**Assignment**.
After locating the line with "Can you transcribe" below, output it and each following line exactly, stopping after the line with "Given this spectrogram, can". No pictures.
++++ Data in this exercise ++++
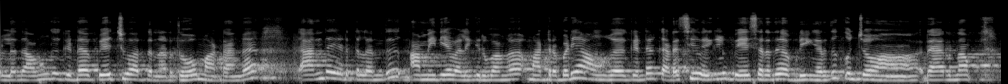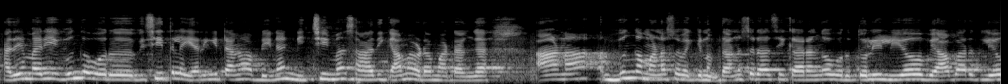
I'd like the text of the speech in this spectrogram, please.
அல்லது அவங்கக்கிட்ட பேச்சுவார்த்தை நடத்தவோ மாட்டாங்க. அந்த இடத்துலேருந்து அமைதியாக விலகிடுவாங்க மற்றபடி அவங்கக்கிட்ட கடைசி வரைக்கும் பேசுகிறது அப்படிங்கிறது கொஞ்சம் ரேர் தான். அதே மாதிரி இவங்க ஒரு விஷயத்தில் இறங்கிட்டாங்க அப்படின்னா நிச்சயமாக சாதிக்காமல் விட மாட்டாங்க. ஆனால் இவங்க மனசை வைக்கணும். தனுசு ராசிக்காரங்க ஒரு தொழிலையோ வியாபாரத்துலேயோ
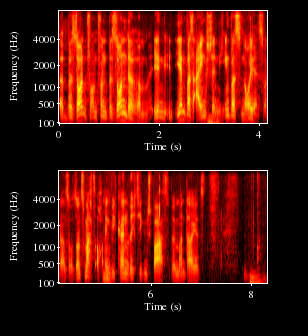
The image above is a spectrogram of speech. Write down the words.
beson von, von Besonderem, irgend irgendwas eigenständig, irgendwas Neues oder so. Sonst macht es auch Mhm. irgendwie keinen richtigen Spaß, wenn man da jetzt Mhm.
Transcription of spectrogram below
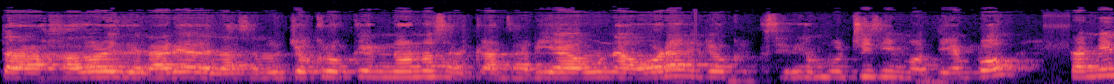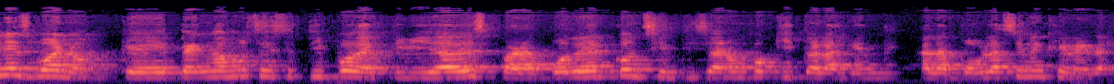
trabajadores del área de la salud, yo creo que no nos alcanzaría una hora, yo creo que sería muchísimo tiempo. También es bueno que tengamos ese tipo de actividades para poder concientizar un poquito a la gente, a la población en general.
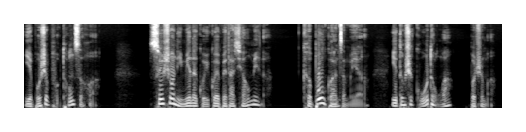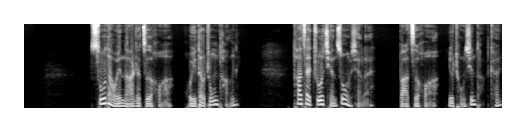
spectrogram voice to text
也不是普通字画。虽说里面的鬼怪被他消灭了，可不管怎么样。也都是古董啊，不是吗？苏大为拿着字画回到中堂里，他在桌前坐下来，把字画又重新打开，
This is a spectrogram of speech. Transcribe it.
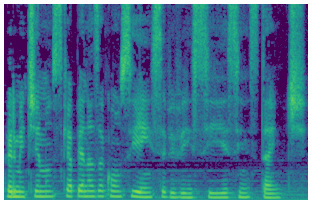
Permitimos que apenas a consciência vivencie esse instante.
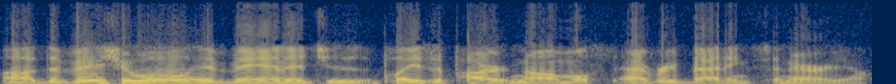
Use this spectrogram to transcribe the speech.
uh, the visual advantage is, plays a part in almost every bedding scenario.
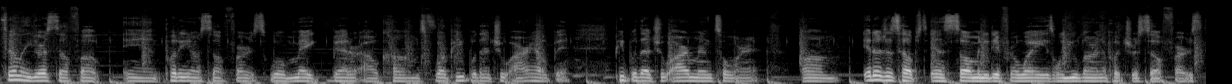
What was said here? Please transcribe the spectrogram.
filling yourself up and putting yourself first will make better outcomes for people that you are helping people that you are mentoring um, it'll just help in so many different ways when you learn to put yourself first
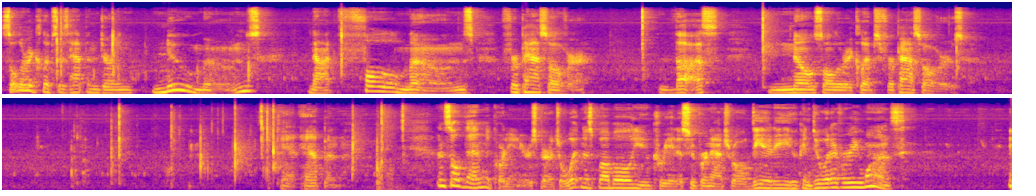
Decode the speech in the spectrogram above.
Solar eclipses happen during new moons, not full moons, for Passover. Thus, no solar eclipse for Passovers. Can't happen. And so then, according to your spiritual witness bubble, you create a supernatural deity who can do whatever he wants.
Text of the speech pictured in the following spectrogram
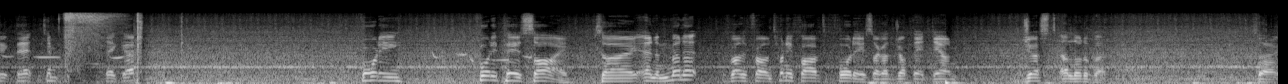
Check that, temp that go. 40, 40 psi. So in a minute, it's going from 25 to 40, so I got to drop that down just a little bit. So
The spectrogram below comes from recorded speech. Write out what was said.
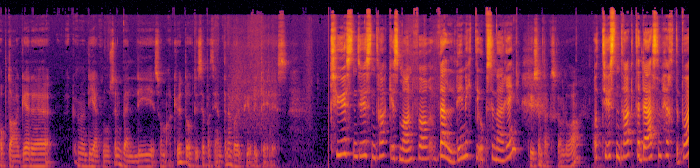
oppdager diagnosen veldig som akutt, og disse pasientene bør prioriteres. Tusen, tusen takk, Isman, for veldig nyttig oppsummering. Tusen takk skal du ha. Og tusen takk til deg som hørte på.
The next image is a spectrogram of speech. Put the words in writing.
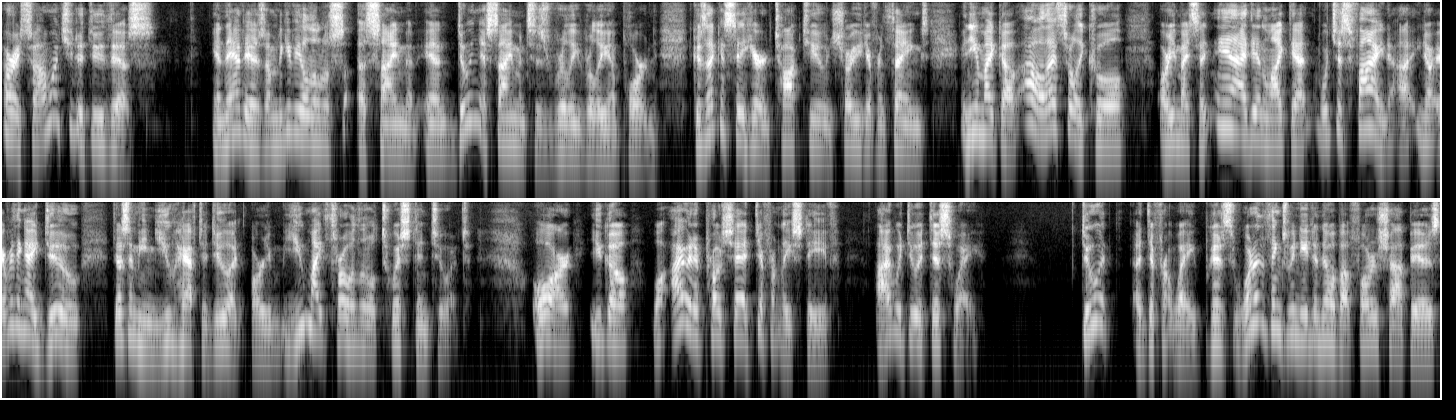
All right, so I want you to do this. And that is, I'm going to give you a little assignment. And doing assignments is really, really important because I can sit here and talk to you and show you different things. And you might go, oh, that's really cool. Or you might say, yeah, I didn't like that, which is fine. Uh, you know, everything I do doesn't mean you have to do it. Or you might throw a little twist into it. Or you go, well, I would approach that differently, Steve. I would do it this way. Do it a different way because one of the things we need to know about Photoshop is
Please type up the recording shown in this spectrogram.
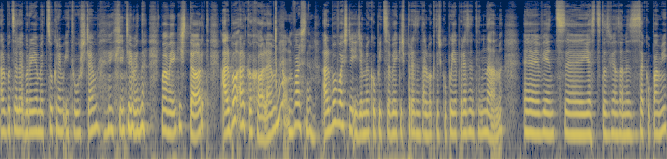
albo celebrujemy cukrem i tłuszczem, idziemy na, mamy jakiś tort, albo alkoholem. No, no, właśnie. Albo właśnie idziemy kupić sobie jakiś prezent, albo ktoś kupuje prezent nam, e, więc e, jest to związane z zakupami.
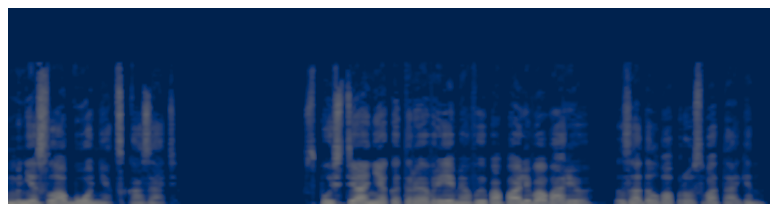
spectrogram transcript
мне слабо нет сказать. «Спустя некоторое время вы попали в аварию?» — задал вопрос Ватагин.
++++
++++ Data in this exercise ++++
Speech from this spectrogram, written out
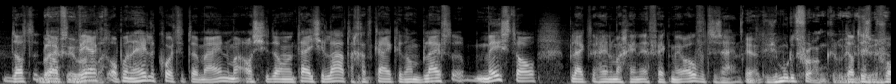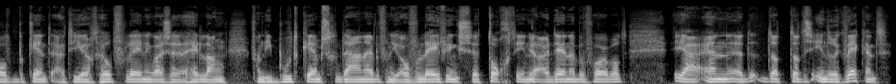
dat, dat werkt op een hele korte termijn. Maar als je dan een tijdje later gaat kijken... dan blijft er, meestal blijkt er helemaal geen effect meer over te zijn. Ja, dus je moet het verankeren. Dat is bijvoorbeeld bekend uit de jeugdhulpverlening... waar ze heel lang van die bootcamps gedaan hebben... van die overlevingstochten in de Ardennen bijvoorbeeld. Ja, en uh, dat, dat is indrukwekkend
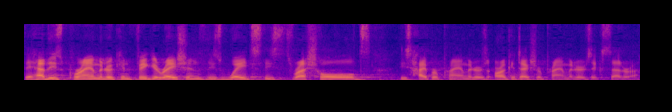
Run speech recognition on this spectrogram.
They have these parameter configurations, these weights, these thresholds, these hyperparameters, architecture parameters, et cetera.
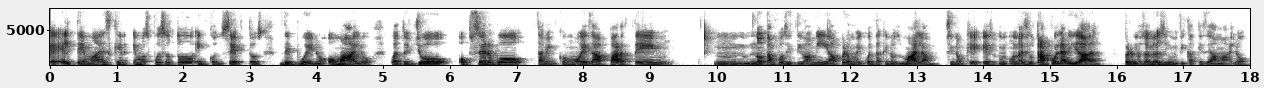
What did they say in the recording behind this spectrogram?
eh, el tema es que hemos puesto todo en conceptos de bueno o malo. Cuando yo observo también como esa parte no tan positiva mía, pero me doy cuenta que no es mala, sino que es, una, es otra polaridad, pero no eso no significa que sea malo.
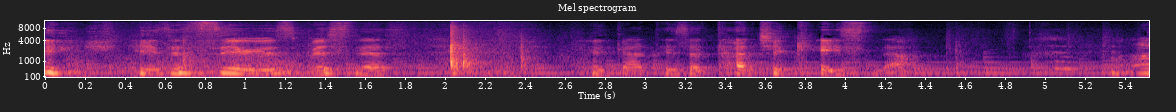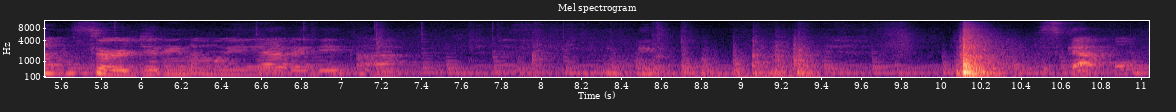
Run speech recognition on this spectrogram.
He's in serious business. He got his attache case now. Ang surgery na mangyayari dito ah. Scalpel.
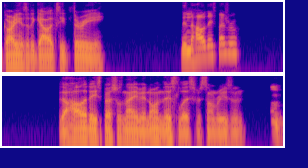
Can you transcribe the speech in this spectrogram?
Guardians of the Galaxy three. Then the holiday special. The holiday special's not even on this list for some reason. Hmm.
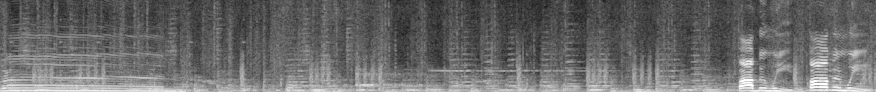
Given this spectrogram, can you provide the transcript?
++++
**Solution for this problem**.
Can you transcribe the speech in this spectrogram?
Guardians of the Galaxy three. Then the holiday special. The holiday special's not even on this list for some reason. Hmm.
Given this spectrogram, can you provide the transcript?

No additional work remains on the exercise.